| 4.1°C Dublin

Ancelotti silencing the doubters

Since manager switch at Everton, only one club have won more points, so how has it happened?

Close

Carlo Ancelotti is hoping to fast-track Everton back into Europe. Photo: Alex Livesey/Getty Images

Carlo Ancelotti is hoping to fast-track Everton back into Europe. Photo: Alex Livesey/Getty Images

Getty Images

Carlo Ancelotti is hoping to fast-track Everton back into Europe. Photo: Alex Livesey/Getty Images

There is no substitute for class in the dugout.

The cynical view of Carlo Ancelotti's Everton appointment last December was that, after a decorated career managing elite clubs with mega salaries and hefty compensation packages, he was readying himself for a prolonged holiday in the most exclusive villas when Farhad Moshiri made an offer that could not be refused.

Forget ambition or unfinished business in the Premier League, Ancelotti saw Moshiri's millions and thought: "What is the worst that can happen?" Everton, Moshiri was told, should have pursued a younger, hungrier and less expensive coach; Ancelotti was a pricey risk, unsuited to a side who needed a tracksuit manager, his appointment more about image than substance.

In six weeks, Ancelotti has dismantled the preconceptions and shown why such coaches cost so much, his latest success a 3-1 win over Crystal Palace. He is brimming with enthusiasm, as motivated as any of his predecessors, and, most important of all, he has clarity of purpose.

The truest sign of excellence in a coach is getting more out of players, and making the work on the training ground visible on match day. Ancelotti has achieved both so far.

There is nothing wrong with a bit of old-fashioned 4-4-2

Close

Toffees fans unveil a banner to honour their new manager. Photo: Oli Scarff/AFP via Getty Images

Toffees fans unveil a banner to honour their new manager. Photo: Oli Scarff/AFP via Getty Images

AFP via Getty Images

Ancelotti admits the recent improvement began with Duncan Ferguson's caretaker stint and the welcome simplification of tactics. Marco Silva did not like playing two strikers. Before him, Sam Allardyce did but they spent most of the time in their own half.
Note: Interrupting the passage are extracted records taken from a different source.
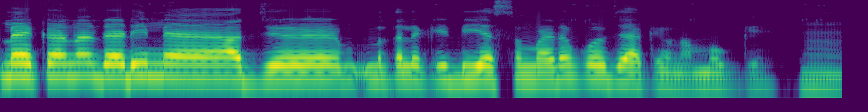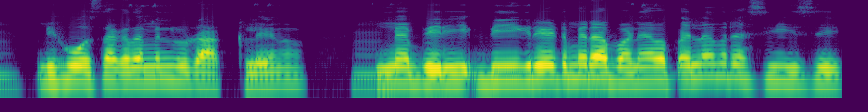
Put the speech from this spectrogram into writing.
ਮੈਂ ਕਹਿਣਾ ਡੈਡੀ ਮੈਂ ਅੱਜ ਮਤਲਬ ਕਿ ਡੀਐਸ ਮੈਡਮ ਕੋਲ ਜਾ ਕੇ ਆਉਣਾ ਮੋਗੇ। ਵੀ ਹੋ ਸਕਦਾ ਮੈਨੂੰ ਰੱਖ ਲੈਣ। ਮੈਂ ਬੀ ਗ੍ਰੇਡ ਮੇਰਾ ਬਣਿਆ ਪਹਿਲਾਂ ਮੇਰਾ ਸੀ ਸੀ।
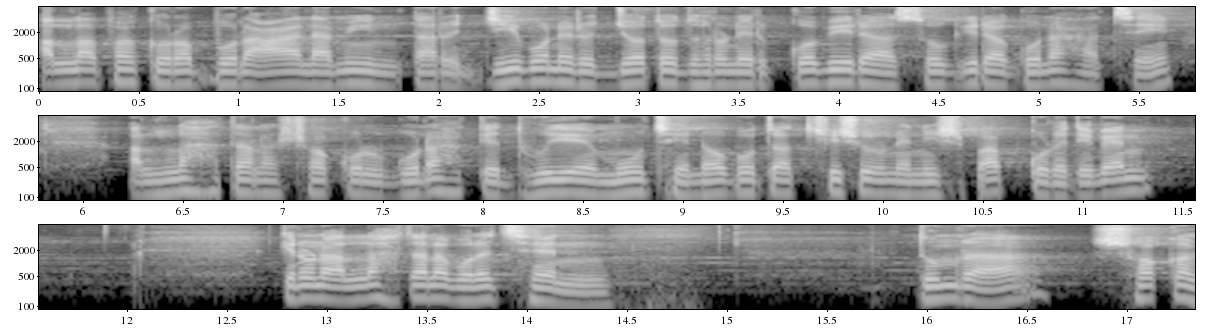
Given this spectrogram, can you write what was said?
আল্লাহ পাক রব্বুল আলামিন তার জীবনের যত ধরনের কবিরা, সগিরা, গুনাহ আছে, আল্লাহ তালা সকল গুনাহকে ধুয়ে, মুছে, নবজাত শিশুর নিষ্পাপ করে দিবেন। কেননা আল্লাহ তালা বলেছেন, তোমরা সকাল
Ronald Koeman lost faith in the players to make any system work, while Roberto Martinez would work his way through every formation in the Uefa manual rather than play 4-4-2.

How refreshing, then, to hear one of the wisest football men of the past 20 years speak of his preference for two up front and telling the players it is their responsibility to adapt to his vision and make it work, not the other way around.

It is far from perfect, but the reason Everton are collecting more points is they are moving the ball forward quickly and creating more chances. It enables them to steal a point, or a win, in fixtures where players would previously fear the game was up once they fell behind or suffered a setback.

The exuberance of youth

Within a few training sessions, Ancelotti picked out young players Dominic Calvert-Lewin, Richarlison and Mason Holgate as the foundation for Everton's future. Calvert-Lewin has been transformed by the formation change, while Ancelotti offered his most fulsome praise for Richarlison after Saturday's win.

"Every one of us enjoys having him at Everton because he is really a world-class player," Ancelotti said. "He's young, he has to improve, he has to play with more consistency, but he shows fantastic quality at counter-attack, as a striker."

Ancelotti has been criticised at previous clubs for his relaxed demeanour. But it seems to be what Everton needed, as senior players have also responded to evolve a less anxious brand of football. Players Everton wanted out in the transfer window last month, such as Morgan Schneiderlin, have been given the chance to start afresh.

Where there is trust, there is hope

Evertonians are easily aggrieved. Previous managers have discovered it needs only a misplaced pass, a wasteful long ball, or a contentious selection or substitution to prompt distrust of the manager, especially when the "long-term plan" continues to be plagued by inconsistency.

Ancelotti's pedigree gives him a key advantage over his predecessors. A flag acclaiming his "Magnifico, Fantastico" genius was unveiled after two home games - a deification none of the other coaches of the Moshiri era came close to.

Ancelotti, who is a self-effacing character, humbly acknowledges he has done nothing to justify such adoration yet. But his instant embracing of the culture of the club and the city - and his ability to speak the essence of scouse (albeit with an Italian twang) - means there is absolute and justified belief among the Gwladys Street faithful that they have the right man this time.

With hope, the mood of a club, the confidence of the players and the noise level of the supporters has an impact on the pitch as much as off it.

It might fast-track Ancelotti's Everton back into Europe. (© Daily Telegraph, London)

Telegraph.co.uk